Downtown noise causes tension between residents and businesses

The growth of Raleigh is nothing short of phenomenal, but with that growth comes complaints.
November 19, 2013 4:10:02 PM PST
The growth of Raleigh is nothing short of phenomenal, but with that growth comes complaints.

Downtown Raleigh has become kind of the "it" spot for young professionals looking to work and live in the same area, and while people are trying to get the best of both worlds, they cannot take the noise.

People who live downtown say they are paying high prices to be miserable, but the Raleigh City Council is not taking up the issue just yet.

On Monday, the Raleigh City Council postponed a vote on the noise battle in the city.

Some downtown Raleigh residents feel it is too loud at night, they say they cannot sleep and that local establishments are to blame.

"When at 2 a.m. people are coming out of bars, creating noise and waking us up, depriving us of our sleep...it creates problems where it's hard to conduct business the next day. It's hard to be at our best," said downtown resident Will Marks.

Calls for service in the downtown district have mostly gone up in the last year. There were 339 loud music complaints and 206 loud noise calls.

"You want a city to build, you got to open doors. Let people know what's going on," said Napper Tandy's owner Robert Stapleton.

Stapleton says live music and the excitement of a rowdy crowd pull people into his business. He argues that businesses are already required to close the front door at 11 p.m. and any further restrictions would harm the bottom line.

"Our alcohol taxes are the highest in the country. Our liquor taxes are the highest. We pay nothing but taxes on liquor and beer around here, but we really need for them to give us something so we can make some money too," said Stapleton.

The Downtown Raleigh Alliance is looking to broker a deal. The nonprofit organization wants to reach an agreement with residents and businesses.

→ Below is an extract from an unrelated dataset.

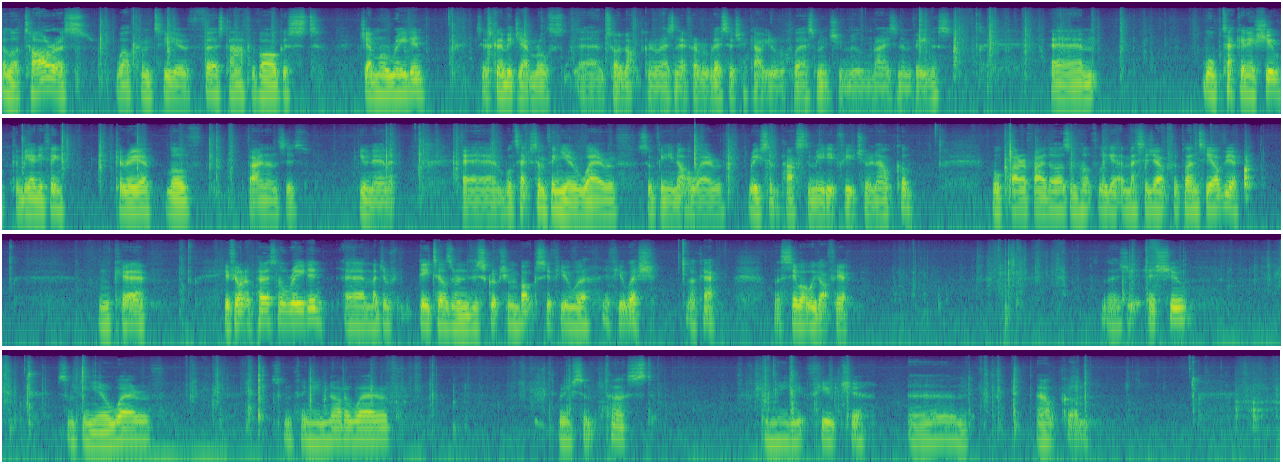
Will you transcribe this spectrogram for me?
Hello Taurus, welcome to your first half of August general reading. So it's going to be generals, um, so not going to resonate for everybody, so check out your replacements, your Moon, Rising and Venus. Um, we'll take an issue, can be anything, career, love, finances, you name it. Um, we'll take something you're aware of, something you're not aware of, recent, past, immediate future and outcome. We'll clarify those and hopefully get a message out for plenty of you. Okay. If you want a personal reading, uh, my details are in the description box if you uh, if you wish. Okay, let's see what we got for you. So there's your issue. Something you're aware of. Something you're not aware of. Recent past, immediate future, and outcome.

"We really need a way to develop a compressive solution. Raleigh has two bona fide areas that draw 5,000 to 10,000 people every Friday or Saturday night," said David Diaz, with Downtown Raleigh Alliance.

Raleigh City Council will revisit the noise issue in 90 days.

During that time, the Downtown Raleigh Alliance will try to come up with some solutions to present.


See It On TV | Report A Typo |  Send Tip |  Get Alerts | Send us photos
Follow @abc11 on Twitter  |  Become a fan on Facebook


Load Comments